### Required action:
Keep the text of the data exactly as it is and omit each picture from the copy.

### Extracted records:
-- Opening Marker --

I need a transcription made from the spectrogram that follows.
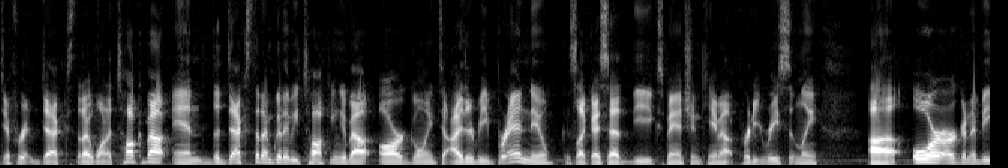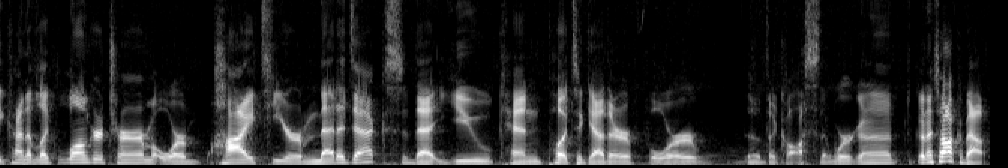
different decks that I want to talk about, and the decks that I'm going to be talking about are going to either be brand new, because like I said, the expansion came out pretty recently, uh, or are going to be kind of like longer term or high tier meta decks that you can put together for the, the costs that we're gonna gonna talk about.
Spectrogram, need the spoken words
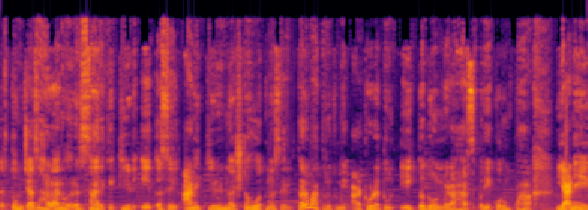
तर तुमच्या झाडांवर सारखी कीड येत असेल आणि कीड नष्ट होत नसेल तर मात्र तुम्ही आठवड्यातून एक ते दोन वेळा हा स्प्रे करून पहा. याने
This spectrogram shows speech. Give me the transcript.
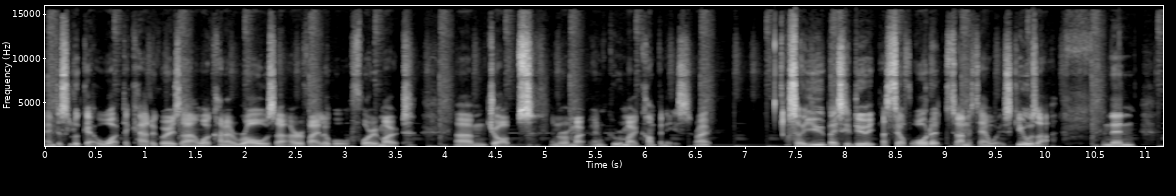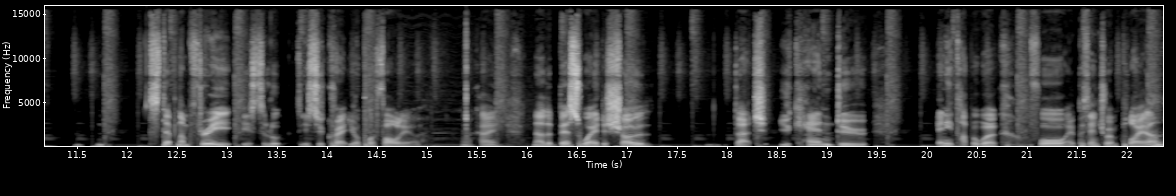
and just look at what the categories are and what kind of roles are, available for remote um, jobs and remote and remote companies, right? So you basically do a self audit to understand what your skills are, and then step number three is to look is to create your portfolio. Okay. Now the best way to show that you can do any type of work for a potential employer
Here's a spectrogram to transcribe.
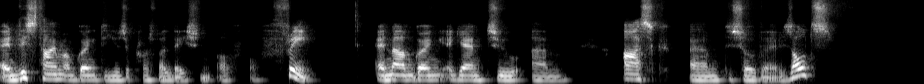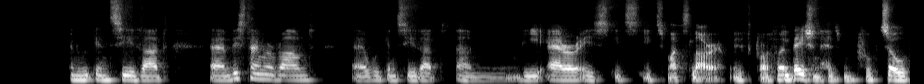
And this time I'm going to use a cross-validation of, of three. And now I'm going again to um, ask um, to show the results. And we can see that and this time around, uh, we can see that um, the error is it's it's much lower if cross-validation has been improved. So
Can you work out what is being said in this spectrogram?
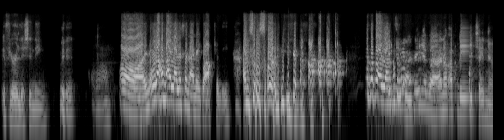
If you're listening. Oh, wala akong maalala sa nanay ko actually. I'm so sorry. sa totoo lang. Sa Kasi inyo ba? Sa inyo ba? Anong update sa inyo?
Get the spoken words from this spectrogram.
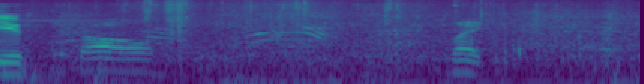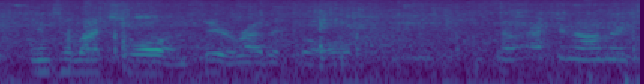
you. It's all like intellectual and theoretical. No economics.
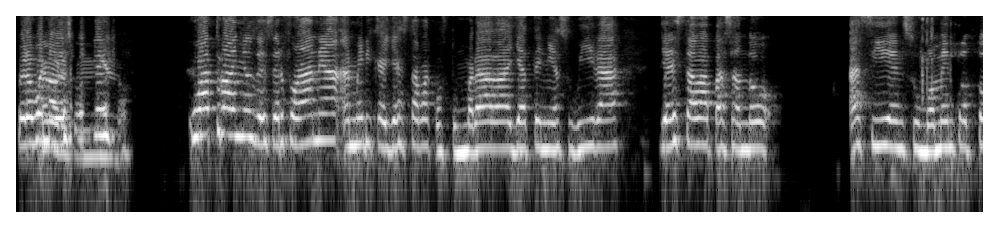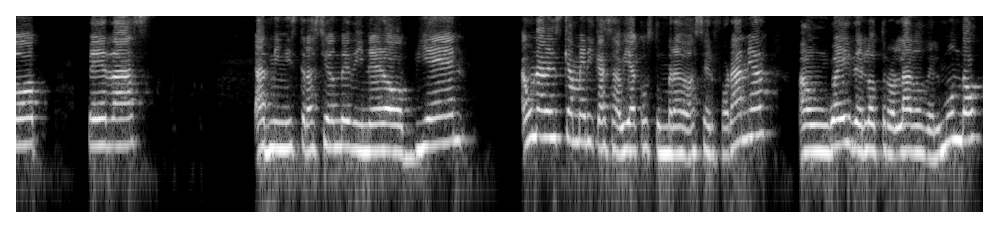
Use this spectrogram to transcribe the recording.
Pero bueno, después de cuatro años de ser foránea, América ya estaba acostumbrada, ya tenía su vida, ya estaba pasando así en su momento top, pedas, administración de dinero bien. Una vez que América se había acostumbrado a ser foránea, a un güey del otro lado del mundo,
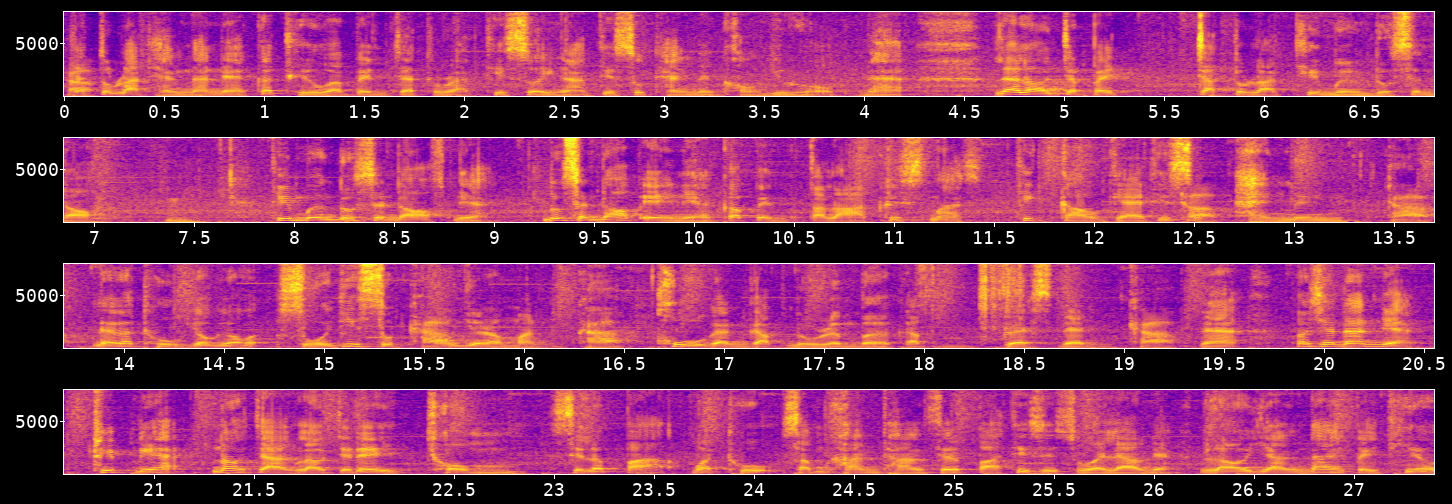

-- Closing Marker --

### Solution below:
I need a transcription made from the spectrogram that follows.
different decks that I want to talk about, and the decks that I'm going to be talking about are going to either be brand new, because like I said, the expansion came out pretty recently, uh, or are going to be kind of like longer term or high tier meta decks that you can put together for the, the costs that we're gonna gonna talk about.
Spectrogram, need the spoken words
तर तुमच्या झाडांवर सारखी कीड येत असेल आणि कीड नष्ट होत नसेल तर मात्र तुम्ही आठवड्यातून एक ते दोन वेळा हा स्प्रे करून पहा. याने
This spectrogram shows speech. Give me the transcript.
and just look at what the categories are and what kind of roles are, available for remote um, jobs and remote and remote companies, right? So you basically do a self audit to understand what your skills are, and then step number three is to look is to create your portfolio. Okay. Now the best way to show that you can do any type of work for a potential employer
Here's a spectrogram to transcribe.
And this time I'm going to use a cross-validation of, of three. And now I'm going again to um, ask um, to show the results. And we can see that and this time around, uh, we can see that um, the error is it's it's much lower if cross-validation has been improved. So
Can you work out what is being said in this spectrogram?
If you're listening. Oh, wala akong maalala sa nanay ko actually. I'm so sorry. sa totoo lang. Sa Kasi inyo ba? Sa inyo ba? Anong update sa inyo?
Get the spoken words from this spectrogram.
you. It's all like intellectual and theoretical. No economics.
Use this spectrogram to transcribe the recording.
Pero bueno, después de cuatro años de ser foránea, América ya estaba acostumbrada, ya tenía su vida, ya estaba pasando así en su momento top, pedas, administración de dinero bien. Una vez que América se había acostumbrado a ser foránea, a un güey del otro lado del mundo,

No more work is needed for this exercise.